Description: This is an updated work based upon a previous book called Coping. The authors examine the world of prisons and the emotionally disturbed inmates whose lives are multifaceted and contain numerous behavioral problems. The authors discuss detection of individual problem patterns and the how interventions can be appropriately designed.
Purpose: The purpose is to provide the reader with a much needed, timely, and comprehensive discussion of the mental health problems of inmates in our correctional systems and the appropriate interventions one can enact. These are highly worthy objectives and clearly meet the specific needs of forensic psychology.
Audience: The book is clearly intended for forensic psychologists, psychiatrists, and possibly policymakers involved in correctional systems. The authors are highly credible and have an extensive amount of experience in this area.
Features: A strong feature of this book is the overall layout. Readers are given a solid introduction to studying maladaptive behavior in confinement which sets the foundation for further discussion of the patterns of prison misbehavior and patterns of pathology. The individual patterns of inmates contained in eight chapters include such topics as enhancing esteem, pursuing autonomy, seeking refuge, and maintaining sanity. The final three chapters discuss what we as clinicians must do and includes solid information based upon the authors' research of prison inmates.

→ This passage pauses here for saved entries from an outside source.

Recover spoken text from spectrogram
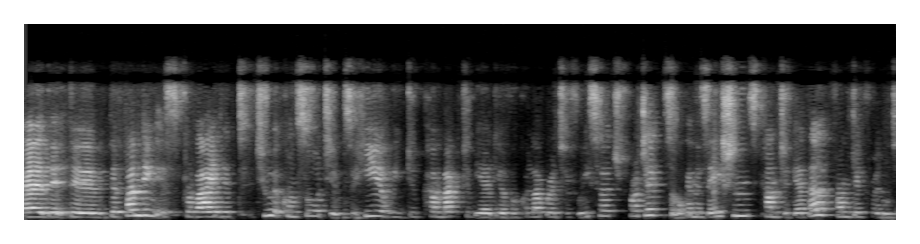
uh, the, the, the, funding is provided to a consortium. So here we do come back to the idea of a collaborative research project. So organizations come together from different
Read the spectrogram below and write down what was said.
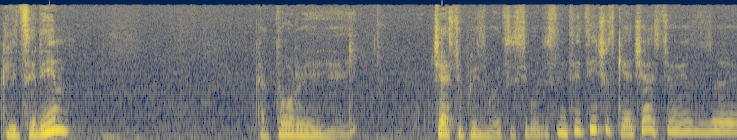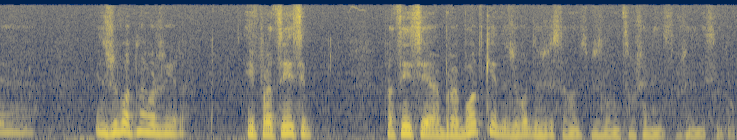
Глицерин, который частью производится сегодня синтетически, а частью из, э, из животного жира. И в процессе, в процессе обработки этот животный жир становится, безусловно, совершенно, совершенно несъедобным.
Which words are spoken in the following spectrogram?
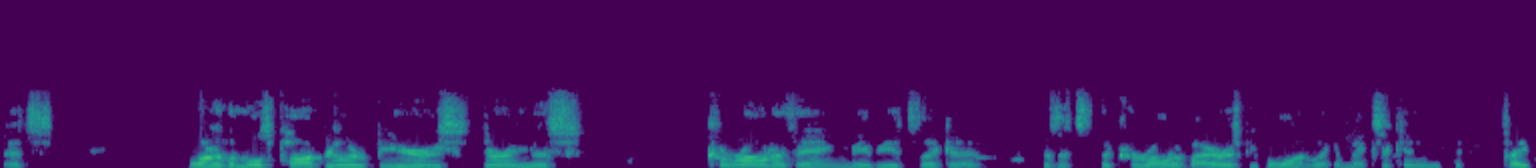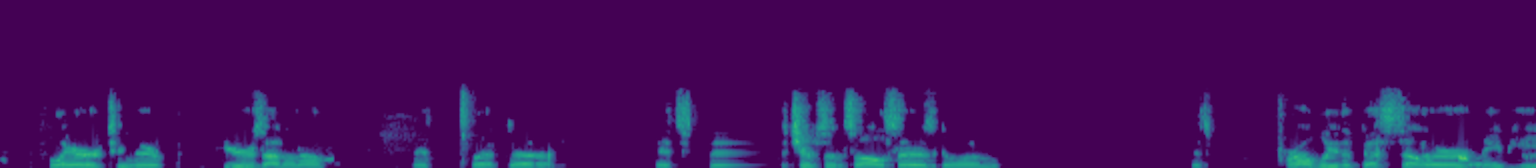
That's one of the most popular beers during this Corona thing. Maybe it's like a because it's the coronavirus. People want like a Mexican type flair to their beers. I don't know, it, but uh, it's the, the chips and salsa is going. It's probably the best seller. Maybe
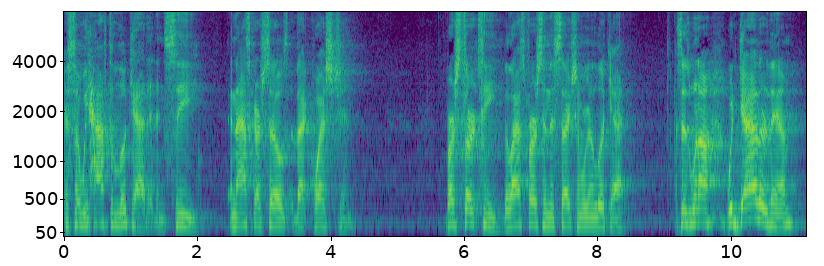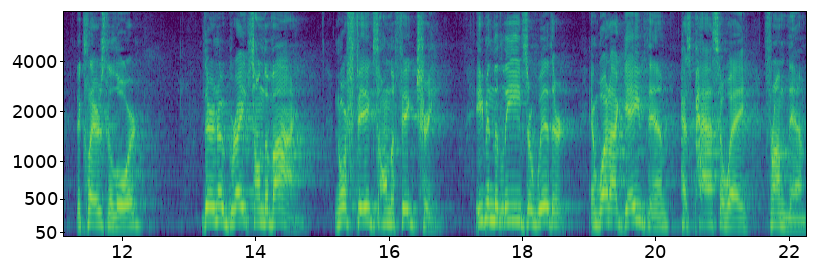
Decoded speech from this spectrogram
And so we have to look at it and see and ask ourselves that question. Verse 13, the last verse in this section we're going to look at, says, When I would gather them, declares the Lord, there are no grapes on the vine, nor figs on the fig tree. Even the leaves are withered, and what I gave them has passed away from them.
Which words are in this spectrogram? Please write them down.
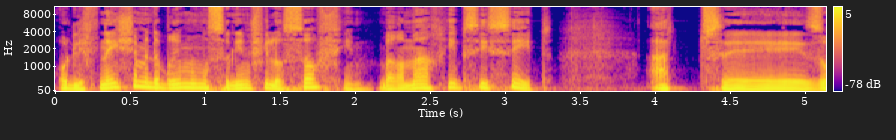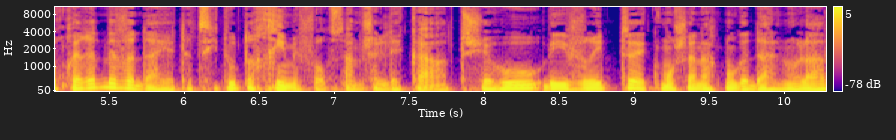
עוד לפני שמדברים על מושגים פילוסופיים, ברמה הכי בסיסית. את uh, זוכרת בוודאי את הציטוט הכי מפורסם של דקארט, שהוא בעברית, uh, כמו שאנחנו גדלנו עליו,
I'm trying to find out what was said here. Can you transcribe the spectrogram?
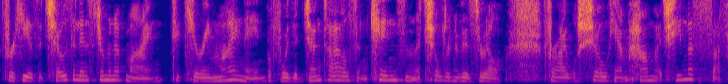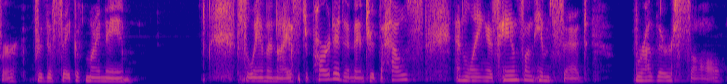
for he is a chosen instrument of mine to carry my name before the Gentiles and kings and the children of Israel. For I will show him how much he must suffer for the sake of my name. So Ananias departed and entered the house, and laying his hands on him, said, Brother Saul,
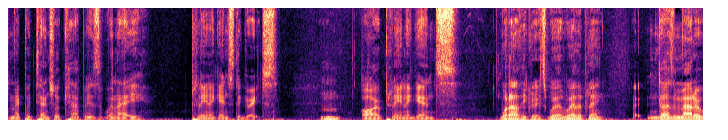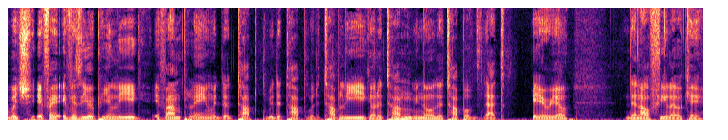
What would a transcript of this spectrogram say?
my potential cap is when I playing against the greats mm, or playing against. what are the greats? Where where are they playing? It doesn't matter which if I, if it's European league, if I'm playing with the top with the top with the top league or the top Mhm. you know the top of that area, then I'll feel like okay,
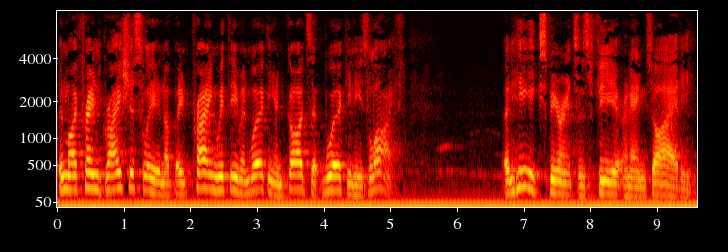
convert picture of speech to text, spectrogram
And my friend graciously, and I've been praying with him and working, and God's at work in his life. And he experiences fear and anxiety.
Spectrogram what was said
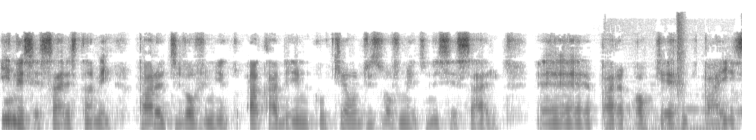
e necessárias também para o desenvolvimento acadêmico, que é um desenvolvimento necessário é, para qualquer país.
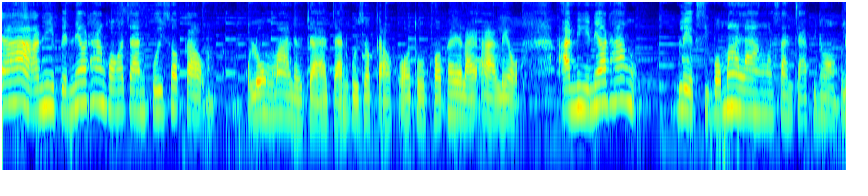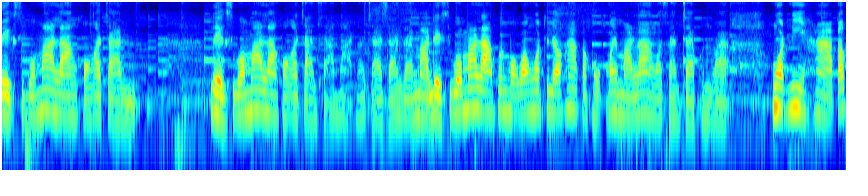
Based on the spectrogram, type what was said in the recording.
จ้า อันนี้เป็นแนวทางของอาจารย์กุยซอกเก่าลงมาแล้วจ้าอาจารย์กุยซอกเก่าขอโทษขออภัยหลายอ่านแล้ว อันนี้แนวทางเลขสิบมาลางมาสันจ้าพี่น้องเลขสิบมาลางของอาจารย์ เลขสิบมาล่างของอาจารย์สามารถเนาะจ้าอาจารย์สามารถเลขสิบมาล่างเพิ่นบอกว่างวดที่แล้วห้ากับหกไม่มาล่างมาสันจ้าเพิ่นว่างวดนี้หากับ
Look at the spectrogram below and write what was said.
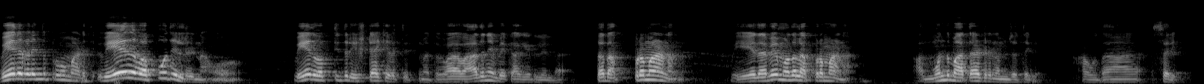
ವೇದಗಳಿಂದ ಪ್ರೂವ್ ಮಾಡ್ತೀವಿ ವೇದ ಒಪ್ಪುವುದಿಲ್ರಿ ನಾವು. ವೇದ ಒಪ್ತಿದ್ರೆ ಇಷ್ಟಾಕಿರ್ತಿತ್ತು ಮತ್ತು ವಾದನೆ ಬೇಕಾಗಿರ್ಲಿಲ್ಲ. ತದ್ ಅಪ್ರಮಾಣ. ವೇದವೇ ಮೊದಲ ಅಪ್ರಮಾಣ. ಅದ್ ಮುಂದೆ ಮಾತಾಡ್ರಿ ನಮ್ಮ ಜೊತೆಗೆ. ಹೌದಾ? ಸರಿ.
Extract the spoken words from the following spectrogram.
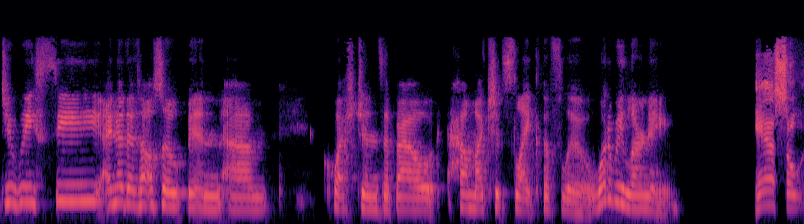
do we see? I know there's also been um, questions about how much it's like the flu. What are we learning? Yeah, so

Assessment: This book meets the needs of a sometimes overlooked yet important subfield of psychology. Clinicians will be pleased with this book and will find it to be an invaluable resource.